PTTG1: a Unique Regulator of Stem/Cancer Stem Cells in the Ovary and Ovarian Cancer

Seema Parte, Irma Virant-Klun, Manish Patankar, Surinder K. Batra, Alex Straughn, Sham S. Kakar

Research output: Contribution to journalArticlepeer-review

1 Scopus citations


Origin of cancer stem cells (CSCs) and mechanisms by which oncogene PTTG1 contributes to tumor progression via CSCs is not known. Ovarian CSCs exhibit characteristics of self-renewal, tumor-initiation, growth, differentiation, drug resistance, and tumor relapse. A common location of putative origin, namely the ovarian surface epithelium, is shared between the normal stem and CSC compartments.

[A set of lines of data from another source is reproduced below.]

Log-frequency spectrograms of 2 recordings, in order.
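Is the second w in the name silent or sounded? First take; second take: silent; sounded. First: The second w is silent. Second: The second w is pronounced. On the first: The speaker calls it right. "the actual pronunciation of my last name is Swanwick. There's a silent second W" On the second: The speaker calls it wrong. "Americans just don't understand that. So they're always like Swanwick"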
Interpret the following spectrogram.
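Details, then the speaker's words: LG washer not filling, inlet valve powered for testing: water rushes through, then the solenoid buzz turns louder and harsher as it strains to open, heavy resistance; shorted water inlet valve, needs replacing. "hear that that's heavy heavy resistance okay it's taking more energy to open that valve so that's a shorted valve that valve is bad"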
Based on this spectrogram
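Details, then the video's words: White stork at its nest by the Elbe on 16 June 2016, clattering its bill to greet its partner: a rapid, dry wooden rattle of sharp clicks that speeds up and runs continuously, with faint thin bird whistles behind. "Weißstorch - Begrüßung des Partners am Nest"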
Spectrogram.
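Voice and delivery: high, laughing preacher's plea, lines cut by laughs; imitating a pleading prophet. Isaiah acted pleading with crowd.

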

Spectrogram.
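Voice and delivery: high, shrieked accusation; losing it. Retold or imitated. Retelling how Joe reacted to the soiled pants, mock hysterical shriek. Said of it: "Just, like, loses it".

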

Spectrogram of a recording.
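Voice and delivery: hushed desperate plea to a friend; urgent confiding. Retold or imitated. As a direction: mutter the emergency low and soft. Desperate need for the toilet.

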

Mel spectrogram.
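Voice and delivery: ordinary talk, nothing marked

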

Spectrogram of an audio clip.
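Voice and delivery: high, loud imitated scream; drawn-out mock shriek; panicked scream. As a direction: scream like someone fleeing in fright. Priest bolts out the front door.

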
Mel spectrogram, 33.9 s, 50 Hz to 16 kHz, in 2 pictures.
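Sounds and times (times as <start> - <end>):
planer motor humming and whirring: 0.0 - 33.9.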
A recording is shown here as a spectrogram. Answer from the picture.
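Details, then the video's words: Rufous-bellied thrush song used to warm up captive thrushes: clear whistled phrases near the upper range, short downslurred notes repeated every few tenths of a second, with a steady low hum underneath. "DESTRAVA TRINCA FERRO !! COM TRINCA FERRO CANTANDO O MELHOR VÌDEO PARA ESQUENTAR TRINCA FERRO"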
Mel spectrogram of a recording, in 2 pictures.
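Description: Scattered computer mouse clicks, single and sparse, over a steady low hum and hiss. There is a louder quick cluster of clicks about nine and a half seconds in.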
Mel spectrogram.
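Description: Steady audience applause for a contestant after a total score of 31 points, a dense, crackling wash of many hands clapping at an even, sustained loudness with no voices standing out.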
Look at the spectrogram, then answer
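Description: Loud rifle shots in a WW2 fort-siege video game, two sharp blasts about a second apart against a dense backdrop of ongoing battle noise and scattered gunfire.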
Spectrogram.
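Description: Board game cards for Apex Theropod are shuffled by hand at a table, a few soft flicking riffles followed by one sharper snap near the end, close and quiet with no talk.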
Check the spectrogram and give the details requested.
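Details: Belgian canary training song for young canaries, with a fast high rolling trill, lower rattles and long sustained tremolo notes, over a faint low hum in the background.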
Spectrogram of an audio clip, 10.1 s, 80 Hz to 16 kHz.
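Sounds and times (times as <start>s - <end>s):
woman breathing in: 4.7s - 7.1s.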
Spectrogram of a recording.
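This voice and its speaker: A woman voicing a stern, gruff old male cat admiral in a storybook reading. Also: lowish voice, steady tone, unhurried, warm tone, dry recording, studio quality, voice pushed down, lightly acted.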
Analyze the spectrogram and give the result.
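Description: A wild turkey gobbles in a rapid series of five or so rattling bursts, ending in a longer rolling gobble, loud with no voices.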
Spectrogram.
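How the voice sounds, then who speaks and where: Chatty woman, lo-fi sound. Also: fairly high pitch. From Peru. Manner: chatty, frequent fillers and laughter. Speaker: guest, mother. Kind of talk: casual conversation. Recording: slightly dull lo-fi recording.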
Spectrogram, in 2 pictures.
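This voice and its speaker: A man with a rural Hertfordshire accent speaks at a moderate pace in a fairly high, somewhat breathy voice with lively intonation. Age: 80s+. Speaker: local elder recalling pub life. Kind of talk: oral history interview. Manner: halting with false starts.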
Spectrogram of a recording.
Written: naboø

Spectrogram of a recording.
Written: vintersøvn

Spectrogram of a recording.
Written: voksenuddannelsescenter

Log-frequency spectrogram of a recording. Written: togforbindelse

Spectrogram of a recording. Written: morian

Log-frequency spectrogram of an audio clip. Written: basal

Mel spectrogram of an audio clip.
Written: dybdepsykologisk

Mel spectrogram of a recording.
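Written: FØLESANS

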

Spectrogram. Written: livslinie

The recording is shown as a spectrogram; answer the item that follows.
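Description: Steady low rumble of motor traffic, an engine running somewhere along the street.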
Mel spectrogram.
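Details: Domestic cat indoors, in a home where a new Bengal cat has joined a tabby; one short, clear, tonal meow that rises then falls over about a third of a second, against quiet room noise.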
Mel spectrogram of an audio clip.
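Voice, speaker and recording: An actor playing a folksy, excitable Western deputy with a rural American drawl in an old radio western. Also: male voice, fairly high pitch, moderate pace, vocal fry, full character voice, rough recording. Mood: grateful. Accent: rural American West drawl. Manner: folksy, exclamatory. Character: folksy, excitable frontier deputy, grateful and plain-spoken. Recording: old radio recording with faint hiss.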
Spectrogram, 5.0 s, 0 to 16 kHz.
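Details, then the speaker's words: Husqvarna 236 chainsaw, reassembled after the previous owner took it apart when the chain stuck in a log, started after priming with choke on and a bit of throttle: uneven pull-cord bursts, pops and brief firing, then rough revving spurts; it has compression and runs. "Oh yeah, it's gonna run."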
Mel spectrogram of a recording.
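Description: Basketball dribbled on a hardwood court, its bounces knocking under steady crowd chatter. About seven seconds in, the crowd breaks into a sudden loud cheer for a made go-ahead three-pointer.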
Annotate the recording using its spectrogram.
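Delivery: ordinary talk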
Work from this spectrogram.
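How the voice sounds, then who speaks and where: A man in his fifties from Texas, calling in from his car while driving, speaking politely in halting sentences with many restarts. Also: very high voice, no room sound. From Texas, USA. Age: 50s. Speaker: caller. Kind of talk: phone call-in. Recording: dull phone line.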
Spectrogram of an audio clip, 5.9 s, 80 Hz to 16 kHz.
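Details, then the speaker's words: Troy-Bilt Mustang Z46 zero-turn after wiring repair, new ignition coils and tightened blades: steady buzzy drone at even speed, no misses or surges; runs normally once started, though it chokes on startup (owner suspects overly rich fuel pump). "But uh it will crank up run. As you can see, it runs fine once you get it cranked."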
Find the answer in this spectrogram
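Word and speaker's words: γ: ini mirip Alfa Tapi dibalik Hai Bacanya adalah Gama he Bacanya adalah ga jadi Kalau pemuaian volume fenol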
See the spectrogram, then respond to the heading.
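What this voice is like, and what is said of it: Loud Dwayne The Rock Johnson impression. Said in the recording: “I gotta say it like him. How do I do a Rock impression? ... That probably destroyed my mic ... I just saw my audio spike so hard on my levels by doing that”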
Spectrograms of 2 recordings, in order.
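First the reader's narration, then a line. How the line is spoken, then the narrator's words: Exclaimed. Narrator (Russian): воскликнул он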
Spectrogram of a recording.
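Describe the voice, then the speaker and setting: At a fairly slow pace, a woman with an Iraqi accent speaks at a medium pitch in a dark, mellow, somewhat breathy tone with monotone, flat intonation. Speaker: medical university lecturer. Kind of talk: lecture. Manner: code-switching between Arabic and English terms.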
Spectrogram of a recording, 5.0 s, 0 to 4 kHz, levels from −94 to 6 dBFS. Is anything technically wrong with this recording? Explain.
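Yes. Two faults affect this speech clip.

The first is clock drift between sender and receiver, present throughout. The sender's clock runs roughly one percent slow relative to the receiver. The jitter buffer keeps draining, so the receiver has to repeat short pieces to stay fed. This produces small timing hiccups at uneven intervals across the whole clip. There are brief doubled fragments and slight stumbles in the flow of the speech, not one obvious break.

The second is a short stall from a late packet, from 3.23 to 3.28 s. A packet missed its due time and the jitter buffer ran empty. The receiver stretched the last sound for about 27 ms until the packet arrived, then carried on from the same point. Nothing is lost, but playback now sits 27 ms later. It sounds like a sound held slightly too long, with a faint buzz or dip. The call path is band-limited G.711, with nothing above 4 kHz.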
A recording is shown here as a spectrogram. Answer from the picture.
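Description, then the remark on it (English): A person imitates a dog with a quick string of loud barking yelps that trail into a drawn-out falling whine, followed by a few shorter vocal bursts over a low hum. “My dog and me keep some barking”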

Existence of ovarian stem cells and their co-expression with CSC signatures suggests a strong correlation between origin of epithelial cancer and CSCs. We hereby explored a putative oncogene PTTG1 (Securin), reported to be overexpressed in various tumors, including ovarian. We report a previously overlooked role of PTTG1 as a marker of CSCs thereby modulating CSC, germline, and stemness-related genes. We further characterized PTTG1’s ability to regulate (cancer) stem cell-associated self-renewal and epithelial-mesenchymal transition pathways. Collectively, the data sheds light on a potential target expressed during ovarian tumorigenesis and metastatically disseminated ascites CSCs in the peritoneal cavity. Present study highlights this unconventional, under-explored role of PTTG1 in regulation of stem and CSC compartments in ovary, ovarian cancer and ascites and highlights it as a potential candidate for developing CSC specific targeted therapeutics.

Original languageEnglish (US)
Pages (from-to)866-879
Number of pages14
JournalStem Cell Reviews and Reports
Issue number6
StatePublished - Dec 1 2019


  • Cancer stem cells
  • Oncogene
  • Ovarian cancer
  • Ovary
  • PTTG1
  • Securin
  • Stem cells

ASJC Scopus subject areas

  • Cell Biology
  • Cancer Research


Dive into the research topics of 'PTTG1: a Unique Regulator of Stem/Cancer Stem Cells in the Ovary and Ovarian Cancer'. Together they form a unique fingerprint.

Cite this